• PROBLEM DETAILS:
Print nothing except the line holding "The spectrogram below" and the lines that come after it in the material below, and leave the pictures out.

• DATA RECORDS:
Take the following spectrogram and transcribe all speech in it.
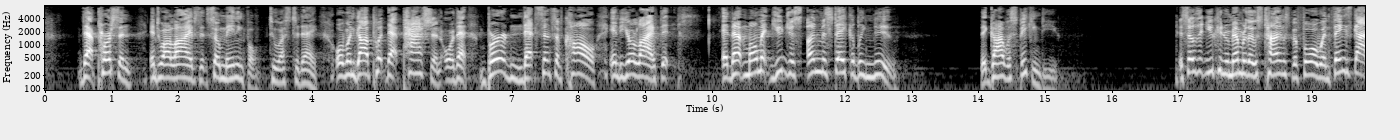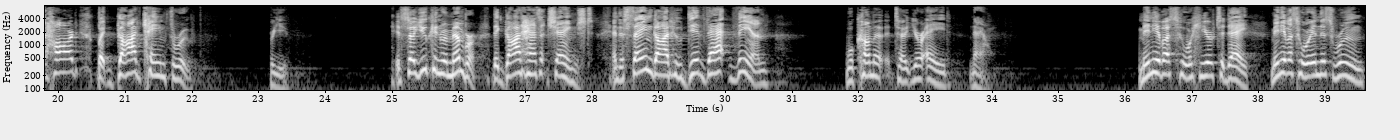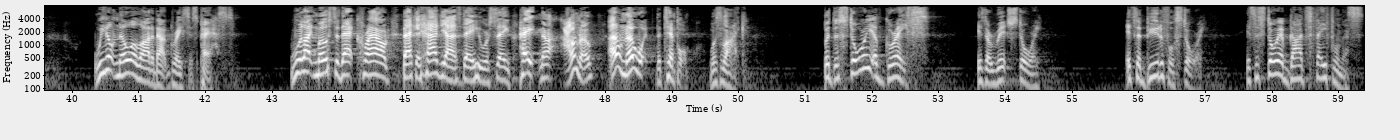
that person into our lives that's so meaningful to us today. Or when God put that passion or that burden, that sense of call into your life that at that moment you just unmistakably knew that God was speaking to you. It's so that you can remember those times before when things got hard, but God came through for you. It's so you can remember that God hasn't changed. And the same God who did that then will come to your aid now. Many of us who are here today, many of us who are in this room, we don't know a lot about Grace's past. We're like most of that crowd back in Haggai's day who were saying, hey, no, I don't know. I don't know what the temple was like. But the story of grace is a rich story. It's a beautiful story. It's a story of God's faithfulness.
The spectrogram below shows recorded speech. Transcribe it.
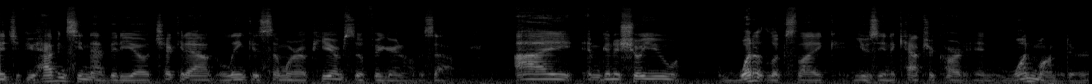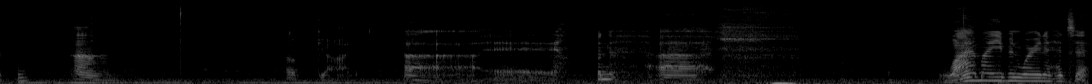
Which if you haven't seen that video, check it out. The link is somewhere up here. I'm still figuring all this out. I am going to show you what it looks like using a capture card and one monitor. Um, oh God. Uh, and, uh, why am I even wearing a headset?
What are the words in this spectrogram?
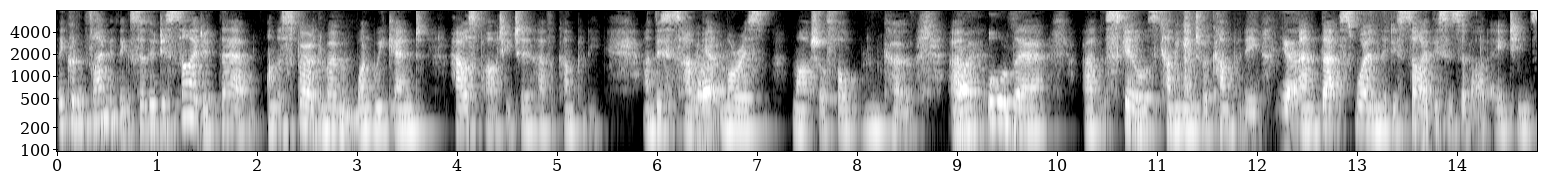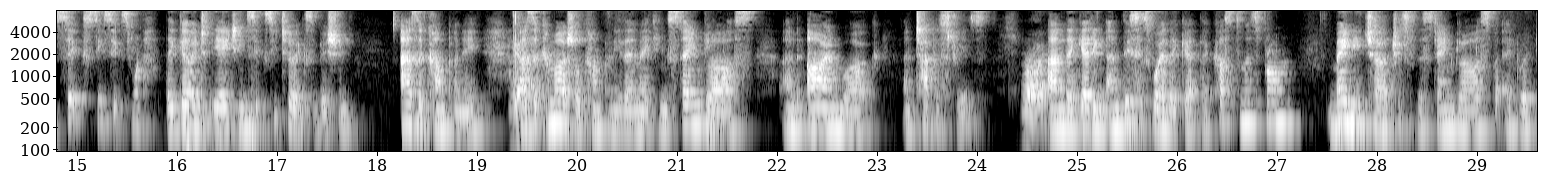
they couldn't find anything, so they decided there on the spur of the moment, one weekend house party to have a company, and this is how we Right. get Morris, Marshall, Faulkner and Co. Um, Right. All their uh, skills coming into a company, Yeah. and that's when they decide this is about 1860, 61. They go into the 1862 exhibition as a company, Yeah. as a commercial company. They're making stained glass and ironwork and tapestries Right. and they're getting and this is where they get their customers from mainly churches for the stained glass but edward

• EXERCISE RESPONSE:
The spectrogram below shows recorded speech. Transcribe it.
Which if you haven't seen that video, check it out. The link is somewhere up here. I'm still figuring all this out. I am going to show you what it looks like using a capture card and one monitor. Um, oh God. Uh, and, uh, why am I even wearing a headset?
What are the words in this spectrogram?
they couldn't find anything, so they decided there on the spur of the moment, one weekend house party to have a company, and this is how we Right. get Morris, Marshall, Faulkner and Co. Um, Right. All their uh, skills coming into a company, Yeah. and that's when they decide this is about 1860, 61. They go into the 1862 exhibition as a company, Yeah. as a commercial company. They're making stained glass and ironwork and tapestries Right. and they're getting and this is where they get their customers from mainly churches for the stained glass but edward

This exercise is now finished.